Are Estate Trustee’s open to personal liability for negligence, when handling an Estate? Trustee’s of deceased Estates are subject to numerous duties that they have a legal obligation to carry out including paying the debts of the Estate, gathering in the assets of the Estate and ensuring that the Estate is distributed to the beneficiaries named in the Will in a timely manner.
A failure to perform the obligations of an Executor properly can lead to allegations of negligence made by the beneficiaries of the Estate against the Executor. In some circumstances an Executor will be personally liable to the beneficiaries, if they have been negligent in their handling of the Estate. Some common examples of negligence are an Executor improperly benefiting from the assets in the Estate, by appropriating them for themselves and delays in distributing the assets of the deceased Estate. One situation that is becoming more common is an Executor distributing the assets in the Estate to the beneficiaries named in the Will, when the Executor is aware that the Estate is going to be subject to a Will Challenge.

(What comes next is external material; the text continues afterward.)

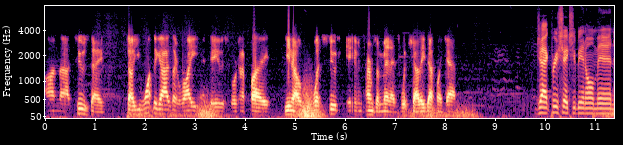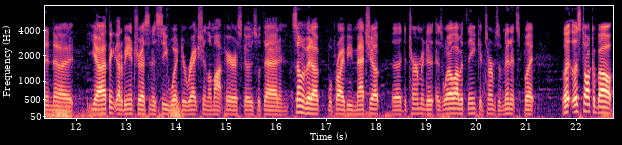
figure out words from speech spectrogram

This is what happened in a New South Wales Supreme Court case Ernst v Mowbray  NSWSC 1140. In this case the deceased died in 2001 and his last Will was dated 1987 in which he appointed his son and daughter the Executors of his Estate and left them the whole of his Estate in equal shares. The Estate was valued at approximately $200,000.
The deceased had been married three times and had two children from his first marriage. The deceased married his third wife in 1983 and was still married to her at the time of his death. In his Will the deceased stated that he had made no provision for his third wife as he believed that the was adequately provided for in regard to the length of their relationship and her contribution to his assets.

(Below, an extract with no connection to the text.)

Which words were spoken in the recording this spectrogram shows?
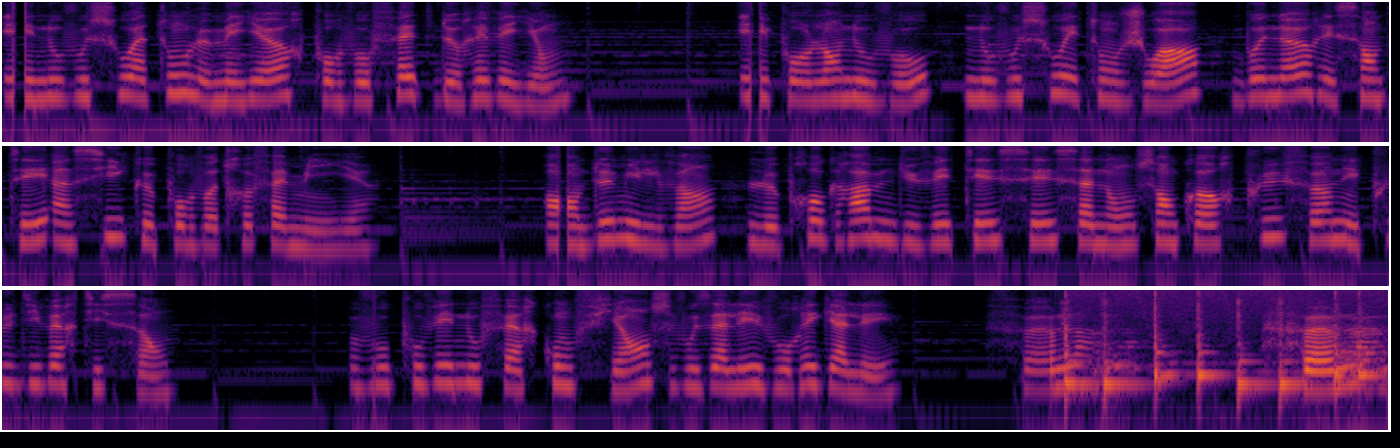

The deceased’s children received notice of the third wife’s intention to make a family provision claim however, paying no attention to this claim, they distributed the Estate to themselves with both son and daughter receiving approximately $100,000 each.

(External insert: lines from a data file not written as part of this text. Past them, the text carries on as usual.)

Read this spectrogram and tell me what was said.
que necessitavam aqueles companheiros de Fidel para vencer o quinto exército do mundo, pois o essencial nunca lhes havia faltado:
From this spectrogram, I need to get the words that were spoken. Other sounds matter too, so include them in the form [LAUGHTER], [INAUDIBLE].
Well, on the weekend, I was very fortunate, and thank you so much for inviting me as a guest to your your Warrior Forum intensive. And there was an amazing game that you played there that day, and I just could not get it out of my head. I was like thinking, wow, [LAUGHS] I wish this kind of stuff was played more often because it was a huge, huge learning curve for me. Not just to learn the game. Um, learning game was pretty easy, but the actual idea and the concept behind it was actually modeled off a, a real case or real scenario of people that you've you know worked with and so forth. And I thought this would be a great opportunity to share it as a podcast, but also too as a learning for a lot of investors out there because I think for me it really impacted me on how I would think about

The deceased’s wife’s family provision claim ultimately failed however the Court did look at the actions of the Executor’s in a premature distribution of the Estate and whether they are personally liable to a successful Will Challenger who suffers loss as a result of an early distribution of the Estate.
The Court made it quite clear in their decision that where there has been a premature distribution of an Estate the Court will make an order that the Executors of the Estate personally restore the money they have taken in addition to interest on that money. On this basis, even though the claim by the deceased’s third wife was unsuccessful, the Court did not make the usual Orders that she pay the legal costs of the Estate instead ordering that the Executors pay their own legal costs which were estimated at about $35,000.